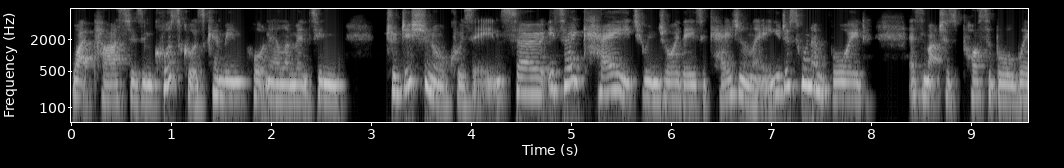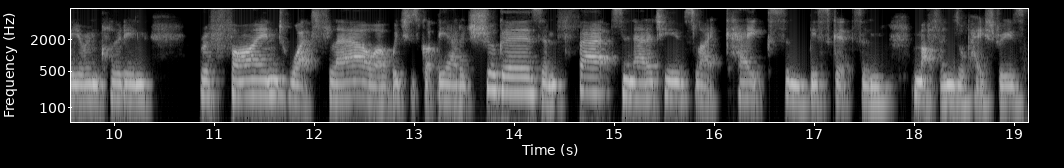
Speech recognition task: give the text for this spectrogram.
white pastas and couscous can be important elements in traditional cuisine. So, it's okay to enjoy these occasionally. You just want to avoid as much as possible where you're including refined white flour, which has got the added sugars and fats and additives like cakes and biscuits and muffins or pastries,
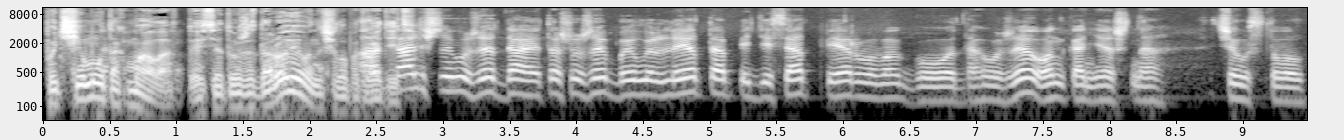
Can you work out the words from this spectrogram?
Почему так мало? То есть это уже здоровье его начало подводить? А дальше уже, да, это же уже было лето 51 -го года. Уже он, конечно, чувствовал.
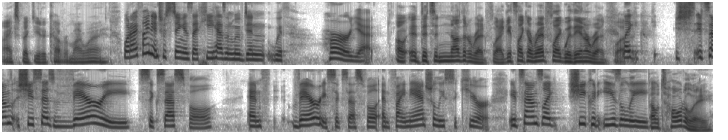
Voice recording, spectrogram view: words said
I expect you to cover my way. what I find interesting is that he hasn't moved in with her yet. Oh, it, it's another red flag. It's like a red flag within a red flag. like it sounds she says very successful and very successful and financially secure it sounds like she could easily oh, totally.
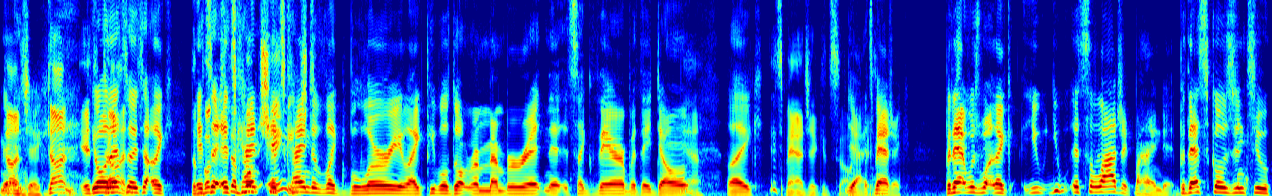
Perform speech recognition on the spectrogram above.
Done. Magic. Done. It's Yo, done. that's it's like. The it's book- it's the book kind it's kind of like blurry. Like people don't remember it, and it's like there, but they don't. Yeah. Like It's magic. It's all yeah, it's magic. But that was what like you you. It's the logic behind it. But that goes into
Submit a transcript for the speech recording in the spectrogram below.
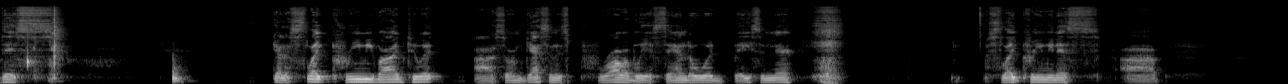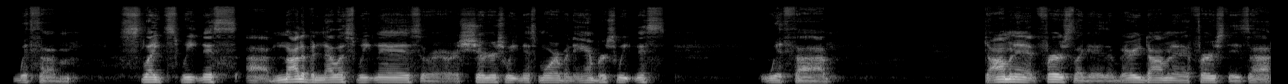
this got a slight creamy vibe to it. Uh, so I'm guessing it's probably a sandalwood base in there. Slight creaminess uh, with um, slight sweetness, um, not a vanilla sweetness or, or, a sugar sweetness, more of an amber sweetness with uh, dominant at first, like a, the very dominant at first is uh,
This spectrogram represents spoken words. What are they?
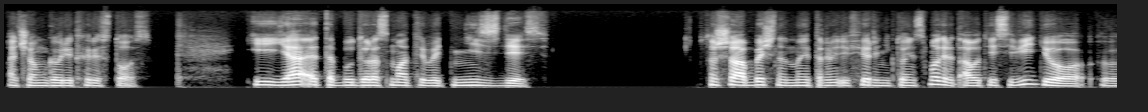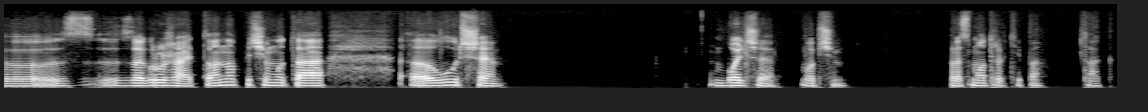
о чем говорит Христос. И я это буду рассматривать не здесь. Потому что обычно мои эфиры никто не смотрит, а вот если видео э, загружать, то оно почему-то э, лучше, больше, в общем, просмотров типа. Так.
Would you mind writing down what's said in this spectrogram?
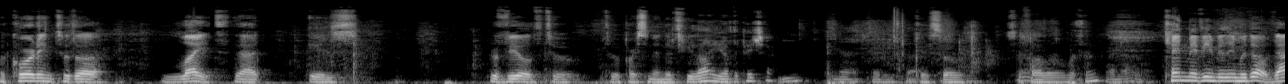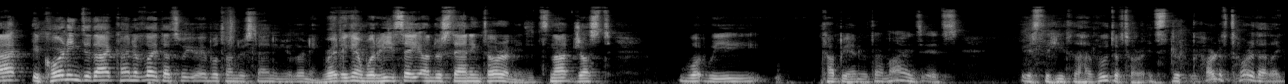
According to the light that is revealed to to a person in their tefillah. You have the page there? No, that is, uh, Okay, so, so follow with him. Ken mevin bilimudo. That, according to that kind of light, that's what you're able to understand in your learning. Right? Again, what did he say understanding Torah means? It's not just what we comprehend with our minds. It's, it's the hitlahavut of Torah. It's the part of Torah that like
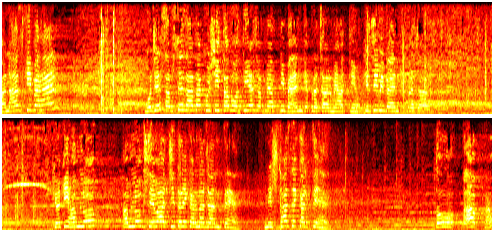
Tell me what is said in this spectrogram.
બનાસ કી બહેન मुझे सबसे ज़्यादा खुशी तब होती है जब मैं अपनी बहन के प्रचार में आती हूँ, किसी भी बहन के प्रचार में क्योंकि हम लोग हम लोग सेवा अच्छी तरह करना जानते हैं, निष्ठा से करते हैं तो आप हाँ?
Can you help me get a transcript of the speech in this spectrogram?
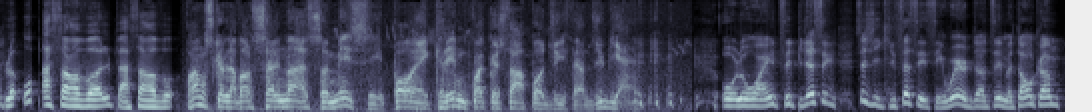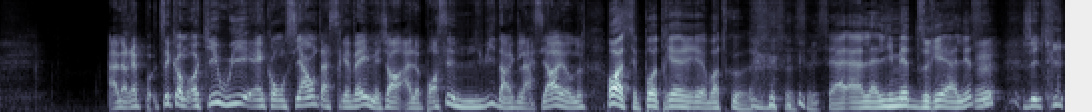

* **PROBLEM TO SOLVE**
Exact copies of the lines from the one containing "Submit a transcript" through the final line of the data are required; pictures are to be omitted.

* **ANSWER SPACE**
Submit a transcript for the speech recording in the spectrogram below.
this got a slight creamy vibe to it. Uh, so I'm guessing it's probably a sandalwood base in there. Slight creaminess uh, with um, slight sweetness, um, not a vanilla sweetness or, or, a sugar sweetness, more of an amber sweetness with uh, dominant at first, like a, the very dominant at first is uh,
This spectrogram represents spoken words. What are they?
о чем говорит Христос. И я это буду рассматривать не здесь. Потому что обычно мои эфиры никто не смотрит, а вот если видео э, загружать, то оно почему-то э, лучше, больше, в общем, просмотров типа. Так.
Would you mind writing down what's said in this spectrogram?
According to the light that is revealed to to a person in their tefillah. You have the page there? No, that is, uh, Okay, so, so follow with him. Ken mevin bilimudo. That, according to that kind of light, that's what you're able to understand in your learning. Right? Again, what did he say understanding Torah means? It's not just what we comprehend with our minds. It's, it's the hitlahavut of Torah. It's the part of Torah that like
Tell me what is said in this spectrogram.
બનાસ કી બહેન मुझे सबसे ज़्यादा खुशी तब होती है जब मैं अपनी बहन के प्रचार में आती हूँ, किसी भी बहन के प्रचार में क्योंकि हम लोग हम लोग सेवा अच्छी तरह करना जानते हैं, निष्ठा से करते हैं तो आप हाँ?
Can you help me get a transcript of the speech in this spectrogram?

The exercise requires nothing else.